Geneva Peace Week (GPW) is a leading annual forum in the international peacebuilding calendar, and the flagship event of the Geneva Peacebuilding Platform. This year, the forum will take place entirely online.
Join the CGIAR webinar series on climate security for live and interactive sessions to highlight the importance of connecting science and policy in the context of climate security to ensure sustainable natural resource management and resilient food systems as a foundation for peace.
In the wake of Germany’s United Nations Security Council (UNSC) presidency for the month of July 2020, its role in addressing climate change in the body gains even greater importance. A look into selected UNSC members that are also pushing the climate issue reveals: health and economic risks are key entry-points.
A first part of the 2020 Berlin Climate and Security Conference, which took place in June, brought together leading figures from several sectors through two scientific workshops and a high-level political segment. After the summer break, this second part will reflect on how more comprehensive risk assessments could support forward-looking and preventative foreign and security policy.
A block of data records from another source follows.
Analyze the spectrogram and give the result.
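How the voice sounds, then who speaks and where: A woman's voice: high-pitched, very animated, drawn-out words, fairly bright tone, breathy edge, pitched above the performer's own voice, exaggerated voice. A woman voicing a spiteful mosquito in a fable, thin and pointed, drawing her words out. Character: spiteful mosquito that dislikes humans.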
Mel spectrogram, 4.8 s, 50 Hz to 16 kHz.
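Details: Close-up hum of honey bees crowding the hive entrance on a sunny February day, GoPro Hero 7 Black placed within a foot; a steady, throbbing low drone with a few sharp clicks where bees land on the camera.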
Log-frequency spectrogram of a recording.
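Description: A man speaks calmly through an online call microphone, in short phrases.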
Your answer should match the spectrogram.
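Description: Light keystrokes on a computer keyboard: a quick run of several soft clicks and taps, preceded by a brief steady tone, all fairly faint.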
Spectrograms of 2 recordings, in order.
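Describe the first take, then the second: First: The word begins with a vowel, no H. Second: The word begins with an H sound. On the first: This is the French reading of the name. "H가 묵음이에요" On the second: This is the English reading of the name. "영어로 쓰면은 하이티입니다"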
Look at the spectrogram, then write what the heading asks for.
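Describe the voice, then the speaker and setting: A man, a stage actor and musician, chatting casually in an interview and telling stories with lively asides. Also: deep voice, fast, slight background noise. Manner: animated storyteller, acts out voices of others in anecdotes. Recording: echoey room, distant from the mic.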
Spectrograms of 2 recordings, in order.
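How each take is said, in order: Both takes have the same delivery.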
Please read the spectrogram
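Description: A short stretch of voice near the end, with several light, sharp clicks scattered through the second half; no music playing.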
Although there is no causality nor direct and automatic link between climate change and conflict, we can see that climate change can intensify conflict drivers and make it harder to find stability. The online workshop ‘Climate change, conflict and fragility: Increasing resilience against climate-fragility risks’, organised by the European Peacebuilding Liaison Office (EPLO) and adelphi, looked into this complex relationship.
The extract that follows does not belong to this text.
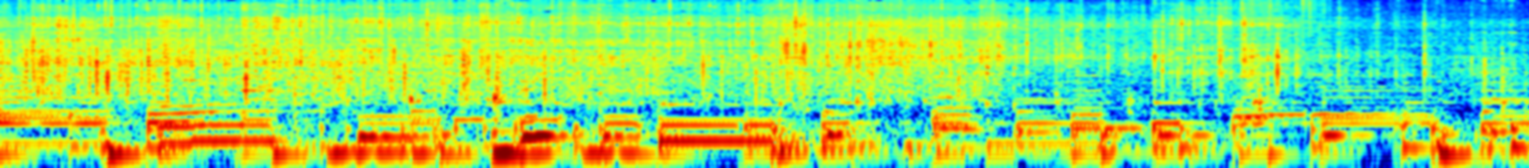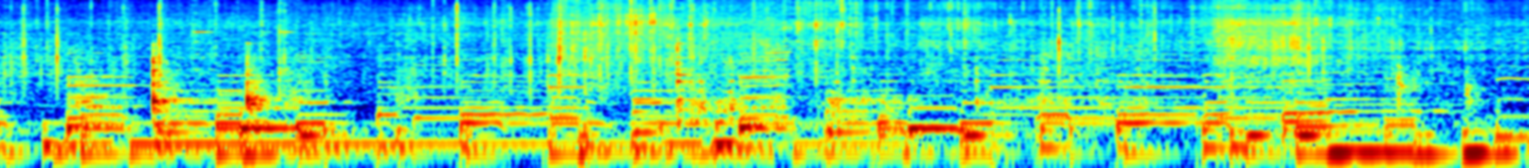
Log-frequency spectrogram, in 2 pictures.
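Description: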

This first part of the 2020 Berlin Climate and Security Conference brought together leading figures from governments, international organisations, the scientific community, the private sector and civil society through two scientific workshops and a high-level political segment. After the summer break, a second part will reflect on how more comprehensive risk assessments could support forward-looking and preventative foreign and security policy.
How might a single threat, even one deemed unlikely, spiral into an evolving global crisis which challenges the foundations of global security, economic stability and democratic governance, all in the matter of a few weeks?
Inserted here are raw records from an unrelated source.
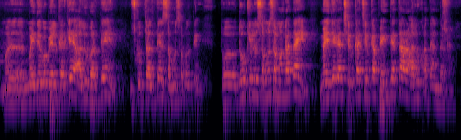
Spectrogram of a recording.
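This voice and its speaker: In a roomy, echoing hall, a spiritual teacher from India talks with a high-pitched yet darkish voice. He weaves humorous stories into his discourse, acting out the words of the people in them.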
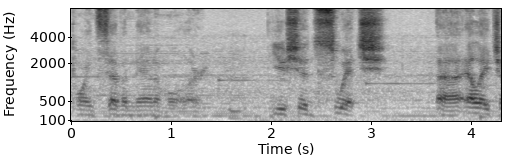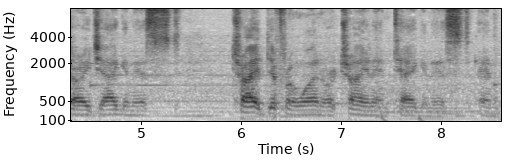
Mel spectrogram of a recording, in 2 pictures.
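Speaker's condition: No condition

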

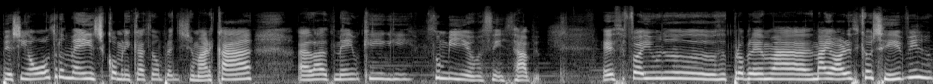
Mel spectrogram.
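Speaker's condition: Deafness, profound left, severe right

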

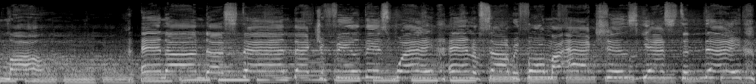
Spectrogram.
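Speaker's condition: No condition

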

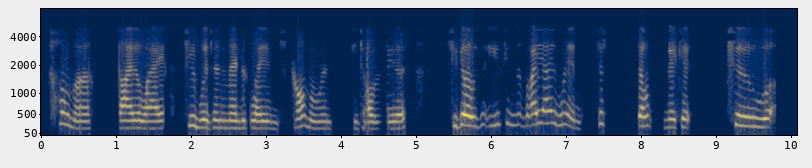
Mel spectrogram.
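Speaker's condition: Cerebral palsy; can type but very slowly

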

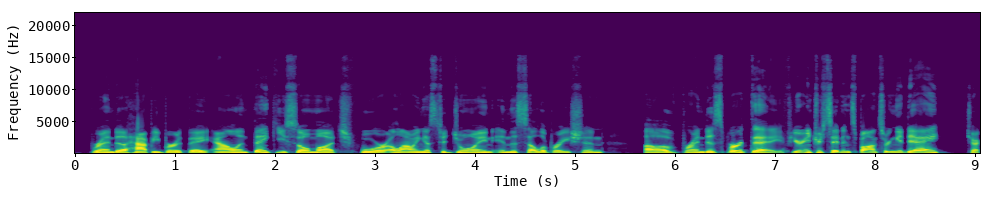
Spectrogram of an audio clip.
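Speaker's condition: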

In response to the challenges presented by the COVID-19 situation, the UN System Staff College (UNSSC) is expanding its online offerings in the form of “Coffee Hours,” with climate security being one of the featured topics. This session focused on successful field experiences of integrating environmental and climate change considerations into peacebuilding, prevention and sustaining peace in different regions.
In response to the challenges presented by the COVID-19 situation, the UN System Staff College (UNSSC) is expanding its online offerings in the form of “Coffee Hours”, with climate security being one of the featured topics. This session focused on the risks posed by climate change to peace and security, underlining the importance of integrating climate change considerations into peacebuilding, and vice versa.
The Fragility Forum is a high-level event organised by the World Bank Group, which brings together practitioners and policymakers from around the world to exchange knowledge and experience on engaging in environments affected by fragility, conflict and violence (FCV).
Climate change was more central than ever at this year’s Munich Security Conference (MSC), the leading international forum for senior military, security and foreign policy leaders. The release of the inaugural “World Climate and Security Report 2020” (WCSR 2020) by the Expert Group of the International Military Council on Climate and Security (IMCCS) should help policymakers take effective action.
The mission of the Munich Security Conference is to “address the world’s most pressing security concerns”. These days, that means climate security: climate change is the ultimate threat multiplier, and anyone discussing food security, political instability, migration, or competition over resources should be aware of the climate change pressures that are so often at the root of security problems.
The European Green Deal has made the environment and climate change the focus of EU action. Indeed, climate change impacts are already increasing the pressure on states and societies; however, it is not yet clear how the EU can engage on climate security and environmental peacemaking. In this light, and in the run-up to the German EU Council Presidency, adelphi and its partners are organising a roundtable series on “Climate, environment, peace: Priorities for EU external action in the decade ahead”.
Climate change will shift key coordinates of foreign policy in the coming years and decades. Even now, climate policy is more than just environment policy; it has long since arrived at the centre of foreign policy. The German Foreign Office recently released a report on climate diplomacy recognizing the biggest challenges to security posed by climate change and highlighting fields of action for strengthening international climate diplomacy.
If you have even a passing familiarity with the climate and security literature, you undoubtedly have come across the phrase “threat multiplier.” The phrase conveys the idea that climate change intersects with other factors to contribute to security problems. It’s used as short-hand to avoid the charge of environmental determinism, that climate change somehow on its own causes negative security outcomes.